I don't have the contract to hand in order to cite the correct clause references however I can explain the principle that underpins all Option C NEC3 contracts. It's quite simple really, the Party who's idea is implemented benefits the most. So if the Employer (through the PM) suggests an idea that saves time and/or money the target cost is reduced, however if the Contractor suggests and idea that saves time and/or money the target isn't reduced.
In the first scenario the target is reduced due because it was the Employer / PM who came up with the idea, however the Contractor still gets paid for the work. This payment maybe less than what he would have been paid before the idea was suggested, but he still gets paid the Defined Cost plus Fee of the work that he does and hence still makes a profit on those works.

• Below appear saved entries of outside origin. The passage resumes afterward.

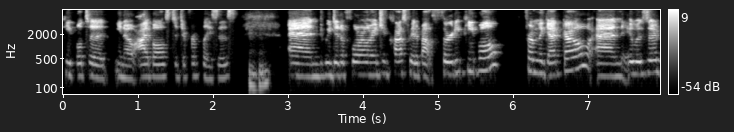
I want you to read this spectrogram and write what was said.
people to you know eyeballs to different places. Mm-hmm. And we did a floral arranging class. We had about thirty people from the get-go and it was a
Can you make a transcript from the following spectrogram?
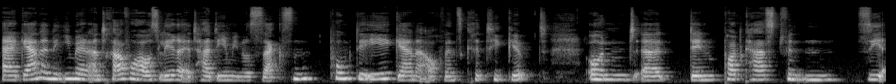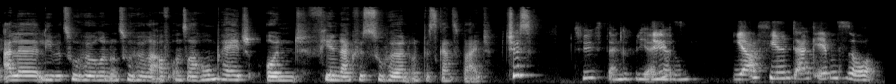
Äh, gerne eine E-Mail an trafohauslehre.hd-sachsen.de, gerne auch wenn es Kritik gibt. Und äh, den Podcast finden Sie alle, liebe Zuhörerinnen und Zuhörer, auf unserer Homepage. Und vielen Dank fürs Zuhören und bis ganz bald. Tschüss. Tschüss, danke für die Einladung. Ja, vielen Dank ebenso.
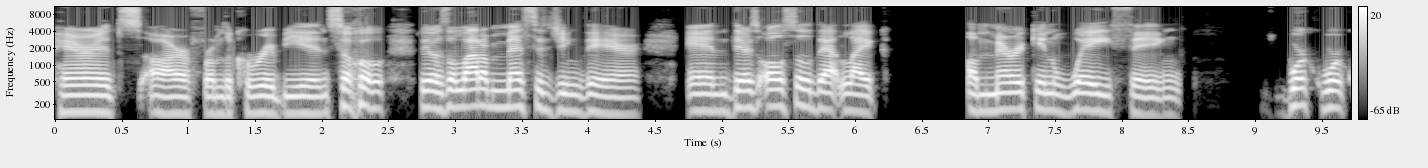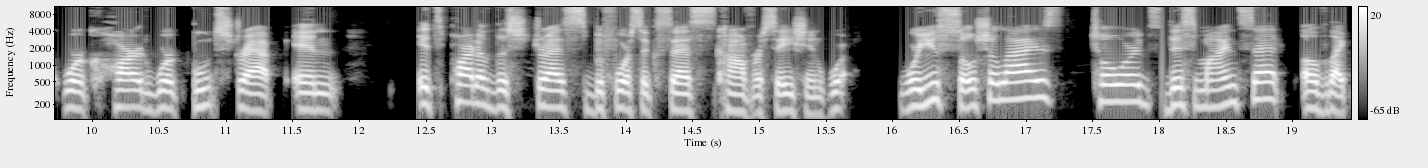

In the second scenario the target isn't reduced because it was the Contractor who came up with the idea, however the Employer still saves money as the Defined Cost plus Fee is less than it would have been which creates more of a saving against target cost which the Employer benefits from in accordance with the share ranges and percentages stated in CD pt 1. The Contractor makes more profit than he would have as he still recovers profit from the Defined Cost plus Fee of the work done, but also recovers additional profit through a greater saving as the target cost isn't reduced this time.
Note that you can't rely on clause 10.1 to resolve every problem "in a spirit of mutual trust and co-operation". The clause says "act in accordance with the contract AND in a spirit of mutual trust and cooperation. You seem to be suggesting that mutual trust and co-operation trumps the written word in the contract when in actual fact it doesn't. You have to follow the contract AND do it in a spirit of mutual trust and co-operation.
I recently wrote an article on just this theme which can be found at http://www.neconsult.co.uk/mutual-trust-and-co-operation-walking-the-line/
In my experience it's one area that integrated teams can overlook, they go too far over the line and the boundary between Employer and Contractor becomes blurred which leads to commercial confusion.